Featherstone Rovers could face a potential 55 per cent cut in central funding for next season due to finishing outside the top four.
The club will need to release a number of playing staff in order to remain sustainable, according to general manager Davide Longo.
Longo admitted that departures were already planned and he believes that Rovers will still be able to compete for a top four spot next season.
“Featherstone Rovers will experience a potential 55 per cent cut in central distribution funding, therefore immediate action is required in order to remain sustainable,” said Longo.
“A removal of playing staff was already planned, regardless of whether the team secured a top-four spot.

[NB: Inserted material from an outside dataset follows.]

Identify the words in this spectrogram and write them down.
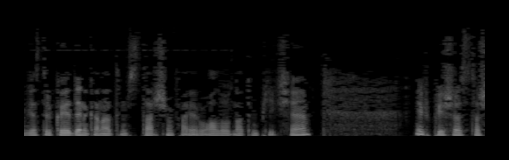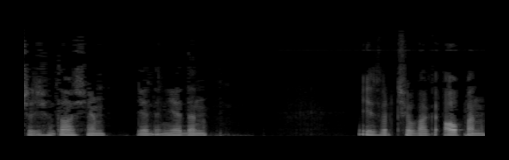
jest tylko jedynka na tym starszym firewallu, na tym Pixie i wpiszę 168.1.1 i zwróćcie uwagę Open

“I believe this will not have an impact on the value of the match day experience we provide supporters. In fact, It appears that the Championship will be a stronger competition next year.
“Certainly, if Bradford Bulls and York City Knights gain promotion from League 1 in place of the Championships weakest clubs, they will come up and be stronger financially.
“I also believe that if any Super League teams are relegated to the Championship then they will receive far more central distribution funding than we will, and will have the capacity to bring further excitement to the division.
“The club’s ability to compete with those teams next season will be heavily driven by the level of support maintained over the Championship Shield campaign.”
With four full-time sides in this year’s Championship, Longo says the club had prepared for the possibility of not reaching the top four.
And he admitted that almost everyone at the club was surprised by how narrow the gap was between second and sixth place.
He continued: “This season was destined to provide the toughest Championship competition to date.
“We always knew there were going to be six elite clubs going for four spots and it would come down to fine margins.
“The extent to which that was the case was beyond what anyone could have imagined.
“I don’t believe the two clubs which missed out were the ones many would’ve predicted. We felt that we had positioned the club with a strong team, but there was always an awareness that we may drop out of the four.
“We were fully aware that there were a significant number of players off-contract at the beginning of the season, which meant that we were somewhat protected and in control of our own destiny.
“We definitely rolled the dice to not only make the top-four, but try to ensure our first-choice 17 could compete with Super League clubs.
“This was a calculated risk from a club who wanted to push on after securing our status as the country’s best part-time club last season, but as is necessary in sport, we had a plan for if this did not materialise as expected.”